The Catacombs of Priscilla in Rome have been closed for a five-year restoration, but it was worth the wait. Most articles announcing the unveiling include a photo gallery/slide show showing details of the restoration. Better still: visit Catacombe di Priscilla in Google Maps, where you experience the site courtesy of Street View.
The most discussed topic from the restoration concerns the restored frescoes in a room known as the Cubiculum of the Veiled Woman, which depict “the earliest known image of the Madonna with Child — and frescoes said by some to show women priests in the early Christian church.” Another interesting observation: “She wears what the catacombs’ Italian website calls ‘a rich liturgical garment’. The word ‘liturgical’ does not appear in the English version.”

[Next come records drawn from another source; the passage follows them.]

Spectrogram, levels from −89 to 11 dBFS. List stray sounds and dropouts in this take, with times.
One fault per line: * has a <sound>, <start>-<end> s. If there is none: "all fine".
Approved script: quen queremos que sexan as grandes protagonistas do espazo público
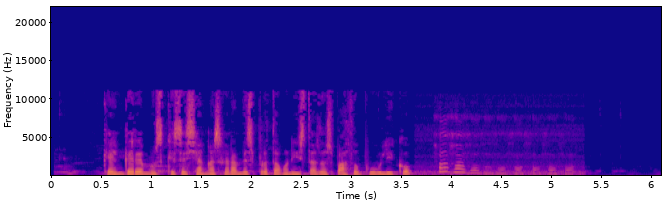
* has a laugh, 3.8-5.3 s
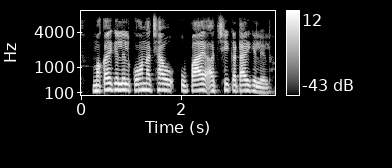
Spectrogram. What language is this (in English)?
Maithili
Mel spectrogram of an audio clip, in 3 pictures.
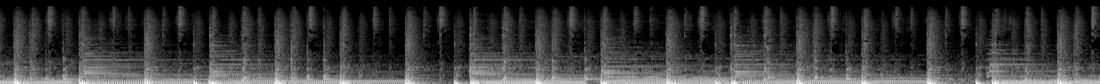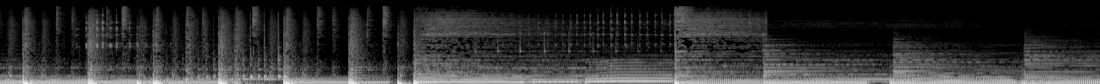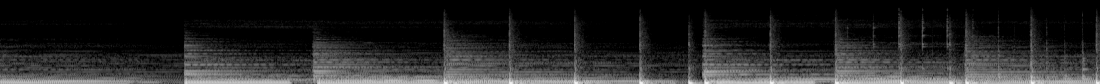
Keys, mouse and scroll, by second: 1.7 click, 2.4-3.1 middle drag, 3.1 scroll up 2, 3.6-5.8 drag, 13.4-15.2 drag, 24.7 drag, 25.7 middle click, 26.0 click, 26.2-26.5 middle drag, 26.5 ctrl+s, 26.9 shift+middle click, 27.3 ctrl+s, 27.5 click, 27.7 scroll down 1, 27.8-28.5 middle drag, 28.5 ctrl+s, 28.7-29.2 scroll up 1, 29.2 click, 30.2 click, 30.9 scroll down 1, 31.1-33.0 middle drag.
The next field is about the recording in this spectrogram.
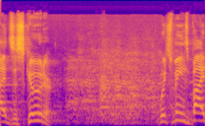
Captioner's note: audience laughing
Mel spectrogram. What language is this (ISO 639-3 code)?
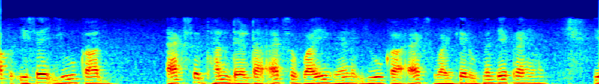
hin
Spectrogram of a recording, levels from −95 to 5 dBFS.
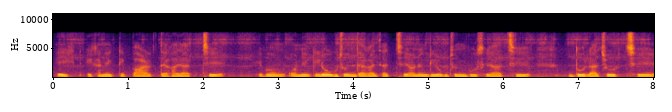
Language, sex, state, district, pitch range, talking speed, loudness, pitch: Bengali, female, West Bengal, Jhargram, 230-240 Hz, 135 wpm, -15 LUFS, 235 Hz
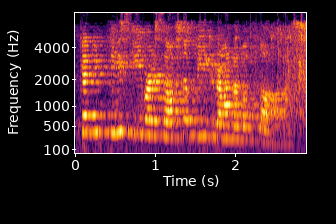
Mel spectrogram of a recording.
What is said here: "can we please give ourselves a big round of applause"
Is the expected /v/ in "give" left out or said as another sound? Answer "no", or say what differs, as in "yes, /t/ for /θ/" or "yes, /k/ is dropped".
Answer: yes, /p/ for /v/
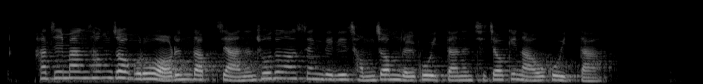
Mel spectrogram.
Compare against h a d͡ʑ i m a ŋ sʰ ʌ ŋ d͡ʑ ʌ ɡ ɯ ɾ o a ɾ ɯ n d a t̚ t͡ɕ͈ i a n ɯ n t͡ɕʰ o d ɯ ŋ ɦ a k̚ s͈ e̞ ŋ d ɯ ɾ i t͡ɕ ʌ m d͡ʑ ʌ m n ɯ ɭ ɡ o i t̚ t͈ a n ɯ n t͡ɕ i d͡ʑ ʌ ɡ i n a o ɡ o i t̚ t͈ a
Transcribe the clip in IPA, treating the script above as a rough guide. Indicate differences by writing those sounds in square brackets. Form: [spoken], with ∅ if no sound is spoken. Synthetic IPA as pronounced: h a d͡ʑ i m a [n] sʰ ʌ ŋ d͡ʑ ʌ ɡ ɯ ɾ o [ʌ] ɾ ɯ n d a [p̚] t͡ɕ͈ i a n ɯ n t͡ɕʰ o d ɯ ŋ ɦ a k̚ s͈ e̞ ŋ d ɯ ɾ i t͡ɕ ʌ m d͡ʑ ʌ m n ɯ ɭ ɡ o i t̚ t͈ a n ɯ n t͡ɕ i d͡ʑ ʌ ɡ i n a o ɡ o i t̚ t͈ a

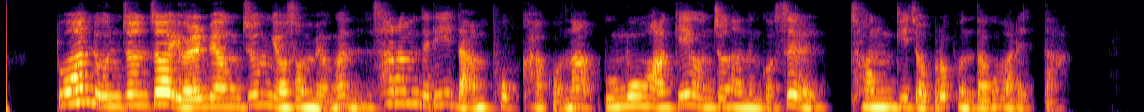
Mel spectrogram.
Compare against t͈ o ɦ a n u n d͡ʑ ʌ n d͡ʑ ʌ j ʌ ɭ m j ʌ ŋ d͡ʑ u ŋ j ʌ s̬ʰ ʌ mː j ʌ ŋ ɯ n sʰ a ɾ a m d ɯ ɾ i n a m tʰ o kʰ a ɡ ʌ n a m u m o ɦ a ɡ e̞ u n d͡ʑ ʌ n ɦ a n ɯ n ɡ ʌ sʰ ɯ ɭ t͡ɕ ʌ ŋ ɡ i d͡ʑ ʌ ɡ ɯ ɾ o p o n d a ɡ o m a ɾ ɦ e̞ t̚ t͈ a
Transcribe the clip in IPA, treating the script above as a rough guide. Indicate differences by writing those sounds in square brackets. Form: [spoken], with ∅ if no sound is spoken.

Ever wonder how to pronounce Delacroix properly? Or Ingres, or Klee, or Beuys? Mispronunciation can be embarrassing, and can lead to stress, sleeplessness, skin disorders and insanity (no, not really). So ArtSpace has published some helpful starter lists of pronunciations – study hard before your next art history class, museum trip or cocktail party:
We’ve mentioned Europeana before on the Red Dot but it’s certainly worth mentioning again – it’s a site that brings together digital content (all media!) from all aspects of European culture: museums, archives, libraries, and historic sites. They’ve launched an app called the Europeana Open Culture app (download it here), which showcases some of their partner collections. They’ve got a great blog post that illustrates some of the collections’ riches, using the Rijksmuseum’s public domain works as examples. Whether you explore it using the app, or the website, you are entering a vast world of content.
Antoni Gaudí, who began Barcelona’s cathedral of Sagrada Família in the 1880s and spent the rest of his life increasingly invested in its completion, was unable to see it happen in his lifetime. Indeed, the project continues to this day and is projected to be finished by 2026 (the 100th anniversary of Gaudí’s untimely death). However, with the help of this video, we can now visualize the remaining building phases that will complete the project.
The website asks visitors to answer the question: “What is art?” Their answers appear on the website for other visitors to comment on, and conversations are started around the submitted ‘rules’. Visitors can ‘Agree’ or ‘Disagree’ with these rules – as well as share a rule using Twitter, Facebook and Pinterest. The more people ‘Agree’ with a rule, the larger it will appear on the website, and vice versa. The website has been seeded with a number of rules written by leading artists, curators and critics. This is to serve as inspiration for visitors and enable the site to become a repository of outstanding thinking as well as a community of cultural commentators.”
Whether you’re doing research on the history of the film industry, or you just want to spend a few hours in a bygone era of film, the Media History Project’s Digital Library is your site. Included are fan magazines, cinema history periodicals, technical journals, and more. They recently made available extensive runs of Film Daily (1918-1948), Photoplay (1914-1943), Variety (1905-1926) and much more. The material is accessible via The Lantern, and can be read online or downloaded as full volumes (FAQ here). The Media History Project’s mission is to digitize classic media periodicals from the public domain and share them online. We salute that mission!
Recently, Detroit’s Emergency Manager has called for Christie’s auction appraisers to determine the current value of the Detroit Institute of Arts‘ holdings, potentially to be sold to help pay off the city’s debt. Now a number of websites and blogs have responded by raising awareness of the museum’s vast and important collection and what’s at stake if the city loses it. Read the museum’s official response to the art appraisal request here.
Princeton’s Index of Christian Art, along with the university’s Visual Resources Collection, Department of Art & Archaeology, hosts an annual conference that addresses “high level current methodologies” and offers case studies of public digital archives. These lectures are now available in electronic (pdf) copies and explore topics such as new ways of teaching with images and how digital archives can foster and enhance research.